…By Joseph Benjamin for TDPel Media.
A young mother has been ordered to pay a £634 court bill for fly-tipping, despite her claims that it was her ex-partner who dumped the rubbish at a nearby beauty spot.
Jade Grocott, appearing at the North Staffordshire Justice Centre, maintained that her former boyfriend was responsible for waste disposal and that she was unaware he had included her waste, which was later found at Parkhall Country Park in Stoke-on-Trent.
Discovery of Evidence and Penalty Notice:
Anthony O’Dowd, prosecuting on behalf of Stoke-on-Trent City Council, explained that enforcement officers were dispatched to the park following an anonymous report of fly-tipping.
After conducting an investigation, they found plastic sheeting with Grocott’s address on it, according to StokeonTrentlive.
Council records were subsequently checked, leading to a £400 fixed penalty notice issued on April 29 the previous year.

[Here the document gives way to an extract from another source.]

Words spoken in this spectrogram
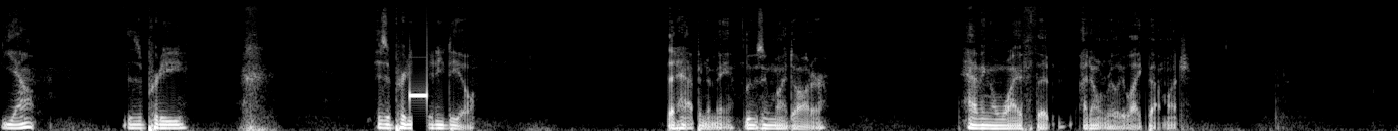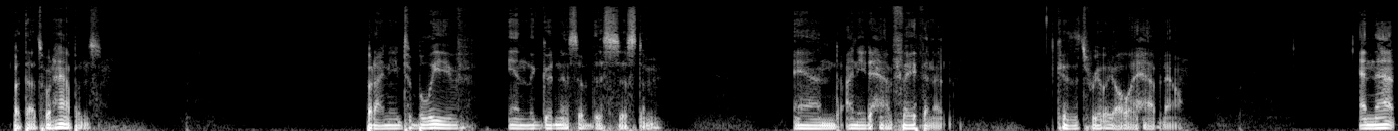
yeah, this is a pretty is a pretty shitty deal that happened to me, losing my daughter, having a wife that I don't really like that much. But that's what happens. But I need to believe in the goodness of this system. And I need to have faith in it. Because it's really all I have now. And that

The council acknowledged that Grocott did not physically dump the waste, but failed to ensure its proper disposal.
Grocott’s Guilty Plea and Court Ruling:
As the occupier of the domestic property, Grocott pleaded guilty to the charge of not taking appropriate measures to ensure authorized waste transfer.
The court determined that the dumped waste had a minor adverse effect on public health.
Consequently, Grocott received a £200 fine and was additionally ordered to pay a £34 victim surcharge and £400 in costs to the council.
The total amount of £634 will be repaid in monthly installments of £20.
Council’s Success in Tackling Fly-Tipping:
This recent court ruling signifies another victory for Stoke-on-Trent City Council in its campaign against fly-tipping.
In a bid to combat this issue, the council has announced plans to recruit more enforcement officers and invest in additional CCTV as part of a comprehensive approach to eliminate this problem.
Despite Jade Grocott’s insistence that her ex-partner was responsible for fly-tipping, she has been ordered to pay a court bill of £634.
The council’s enforcement officers discovered evidence linking the waste to her address.
While acknowledging that she did not personally dispose of the waste, the court found her guilty of failing to take reasonable measures for proper waste disposal.
This ruling underscores the council’s determination to tackle the issue of fly-tipping and its commitment to implementing effective measures to combat this problem.Share on Facebook «||» Share on Twitter «||» Share on Reddit «||» Share on LinkedIn